McCort added four more in the sixth. Jeremy Adams had a triple, Luke Williams hit a run-scoring single and the Crushers benefited from three walks and five stolen bases in the inning.
Williams and Coleman each finished with three hits, and Adams had two.
“It’s never over,” Johnsonburg coach Jeff Peterson said. “We’ve been in situations before where we’ve scored some runs. There is a lot of confidence on this team. These kids have been in big games down in Philly when we played in Legion ball there. In basketball they’ve been to the state championship. They’re not quitters and they’re not going to quit against anybody.”

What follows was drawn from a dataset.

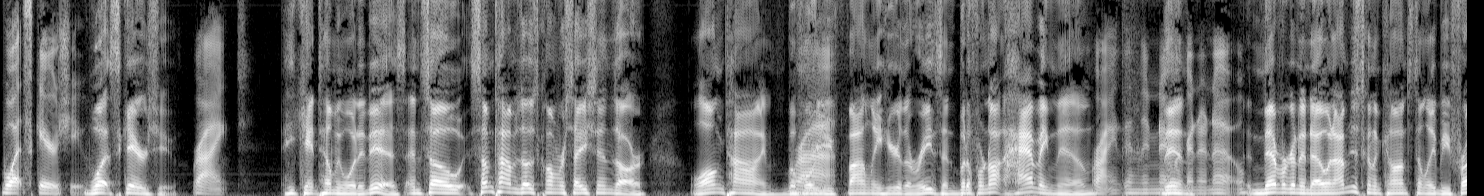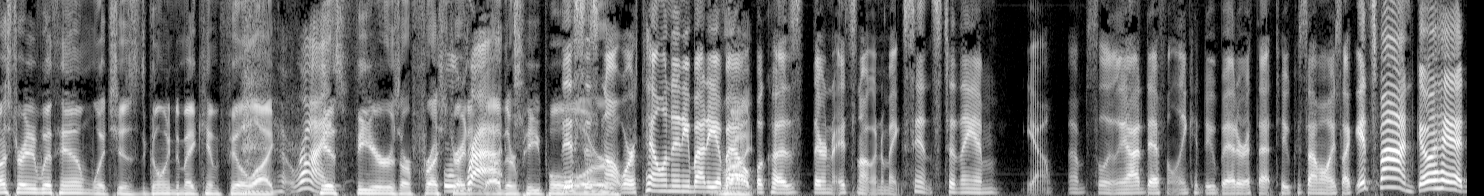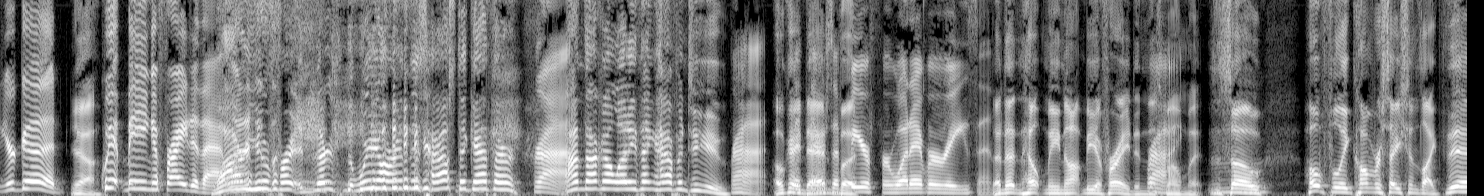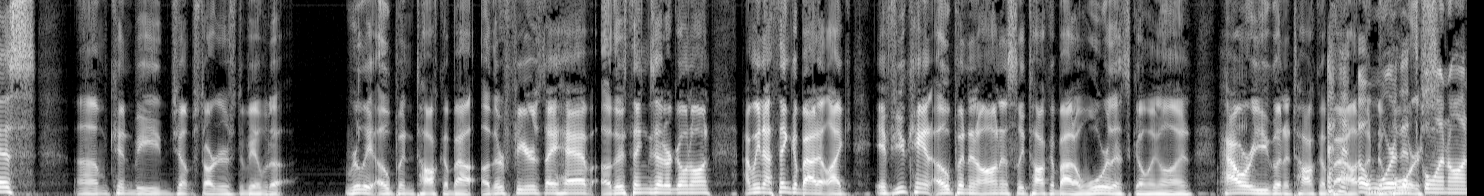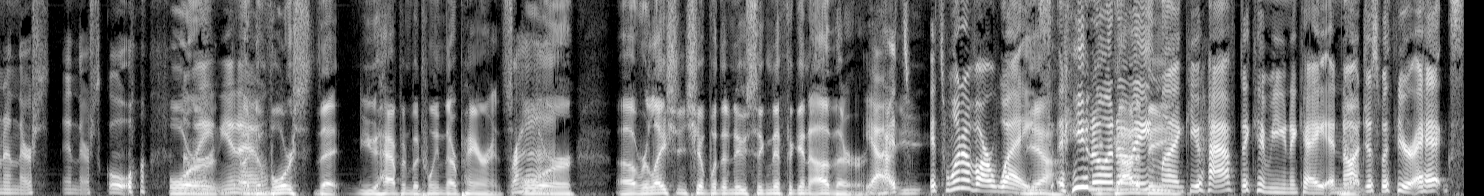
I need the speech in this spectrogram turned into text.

The Rams (17-3) had a run-scoring single by Frank Kocjancic and a two-run double by Kyle Sheldon during the six-run sixth.
“There were some things we gave them and we took it back,” Peterson said. “It was nice to take it back.”

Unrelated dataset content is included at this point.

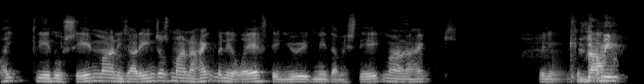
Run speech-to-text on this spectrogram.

McCort’s Nathan Neiderhiser pitched a strong four-plus innings into the 11th.
“He did everything we asked him to do,” Pfeil said. “When you’re the visiting team there are only so many times you can allow them to come up in extra innings before they’re going to cash in. He’s had an outstanding season for us. We should have just never been in that situation.”
Johnsonburg junior righty Cole Peterson threw seven innings only four days after pitching a complete game in Monday’s first-round win over Western Beaver. Both times he threw more than 100 pitches.
Rams reliever Quinn Luhr tossed four scoreless frames.
“Cole threw a stellar game early for us,” coach Peterson said. “We had some sloppy plays early and gave them a bunch of runs. Luhr came in and threw an outstanding four innings. An outstanding job of stepping up. The kids battled. Quinn was due for a shot and he got one. What a comeback.”
In the bottom of the 11th, Cole Peterson walked and Mitchell Holmberg singled. Luhr’s two-out single to center plated the game-winner.
It was an emotional ending to the season for McCort, which has had three consecutive 20-plus win seasons.
Pfeil and senior first baseman Williams hugged near the visiting dugout.
“Two great seniors, Luke Williams and Zaine Tomkowski, are kids who came out for us the past three years, worked as hard as we asked them to do and never made excuses,” Pfeil said. “They were great leaders.
“That was one of the things we talked about at the meeting after the game,” he added. “Our underclassmen need to take their leadership and character with them. They’re great players and they work hard in the classroom. We’re going to miss them. They’re going to go on to college and be great people. My heart breaks for them.”